START Information provided
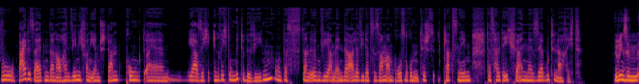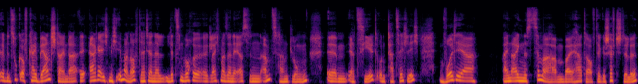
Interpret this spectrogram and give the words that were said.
wo beide Seiten dann auch ein wenig von ihrem Standpunkt ähm, ja sich in Richtung Mitte bewegen und das dann irgendwie am Ende alle wieder zusammen am großen runden Tisch Platz nehmen. Das halte ich für eine sehr gute Nachricht. Übrigens im äh, Bezug auf Kai Bernstein, da äh, ärgere ich mich immer noch. Der hat ja in der letzten Woche äh, gleich mal seine ersten Amtshandlungen ähm, erzählt und tatsächlich wollte er ein eigenes Zimmer haben bei Hertha auf der Geschäftsstelle,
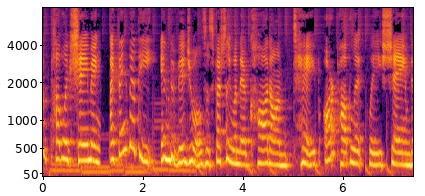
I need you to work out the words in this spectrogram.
of public shaming, I think that the individuals, especially when they're caught on tape, are publicly shamed.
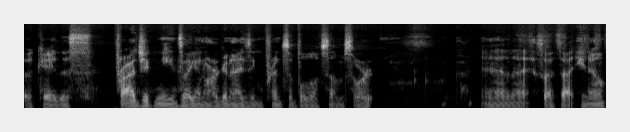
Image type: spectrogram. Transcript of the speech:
okay, this project needs like an organizing principle of some sort. And so I thought, you know,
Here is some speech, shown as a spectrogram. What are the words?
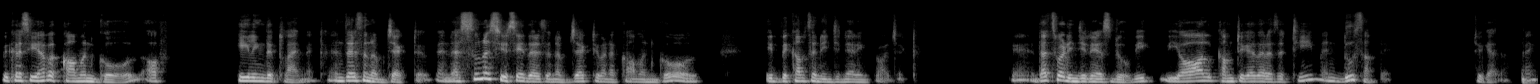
because you have a common goal of healing the climate and there's an objective. And as soon as you say there's an objective and a common goal, it becomes an engineering project. Okay? That's what engineers do. We, we all come together as a team and do something together, right?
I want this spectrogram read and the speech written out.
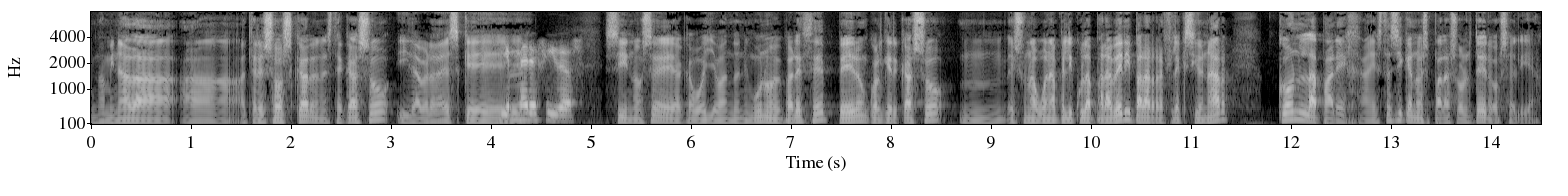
nominada a, a, tres Oscar en este caso y la verdad es que... Bien merecidos. Sí, no se acabó llevando ninguno, me parece, pero en cualquier caso mm, es una buena película para ver y para reflexionar con la pareja. Esta sí que no es para solteros, Elia.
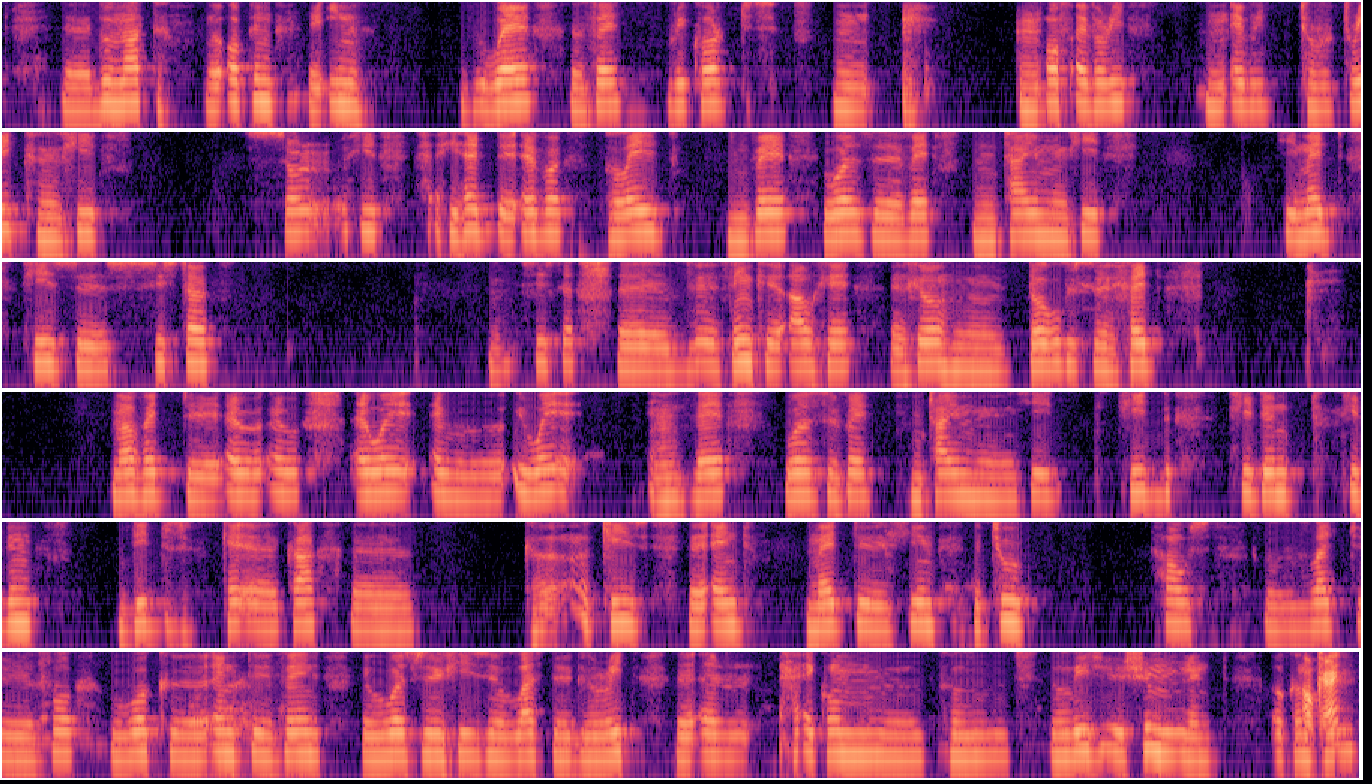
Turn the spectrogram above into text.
uh, do not uh, open in where the records mm, mm, of every mm, every tr- trick he so he he had ever played there was the mm, time he he made his uh, sister sister uh, think all her dolls aw- aw- away away and there was the time uh, he hid hidden hidden deeds ca- uh, uh, keys uh, and made him to house let uh, for work and then was his last great er- accomplishment. Okay.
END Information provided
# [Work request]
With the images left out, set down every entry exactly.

# [Completed exercise]
Interpret this spectrogram and give the words that were said.
wo beide Seiten dann auch ein wenig von ihrem Standpunkt ähm, ja sich in Richtung Mitte bewegen und das dann irgendwie am Ende alle wieder zusammen am großen runden Tisch Platz nehmen. Das halte ich für eine sehr gute Nachricht. Übrigens im äh, Bezug auf Kai Bernstein, da äh, ärgere ich mich immer noch. Der hat ja in der letzten Woche äh, gleich mal seine ersten Amtshandlungen ähm, erzählt und tatsächlich wollte er ein eigenes Zimmer haben bei Hertha auf der Geschäftsstelle,
I need you to work out the words in this spectrogram.
of public shaming, I think that the individuals, especially when they're caught on tape, are publicly shamed.
Image type: spectrogram. Transcript of the speech:
okay, this project needs like an organizing principle of some sort. And so I thought, you know,
Here is some speech, shown as a spectrogram. What are the words?
because you have a common goal of healing the climate and there's an objective. And as soon as you say there's an objective and a common goal, it becomes an engineering project. Okay? That's what engineers do. We, we all come together as a team and do something together, right?
I want this spectrogram read and the speech written out.
nominada a, a, tres Oscar en este caso y la verdad es que... Bien merecidos. Sí, no se acabó llevando ninguno, me parece, pero en cualquier caso mm, es una buena película para ver y para reflexionar con la pareja. Esta sí que no es para solteros, Elia.
Turn the spectrogram above into text.
uh, do not uh, open in where the records mm, mm, of every mm, every tr- trick he so he he had ever played there was the mm, time he he made his uh, sister sister uh, think all her dolls aw- aw- away away and there was the time uh, he hid hidden hidden deeds ca- uh, uh, keys uh, and made him to house let uh, for work and then was his last great er- accomplishment. Okay.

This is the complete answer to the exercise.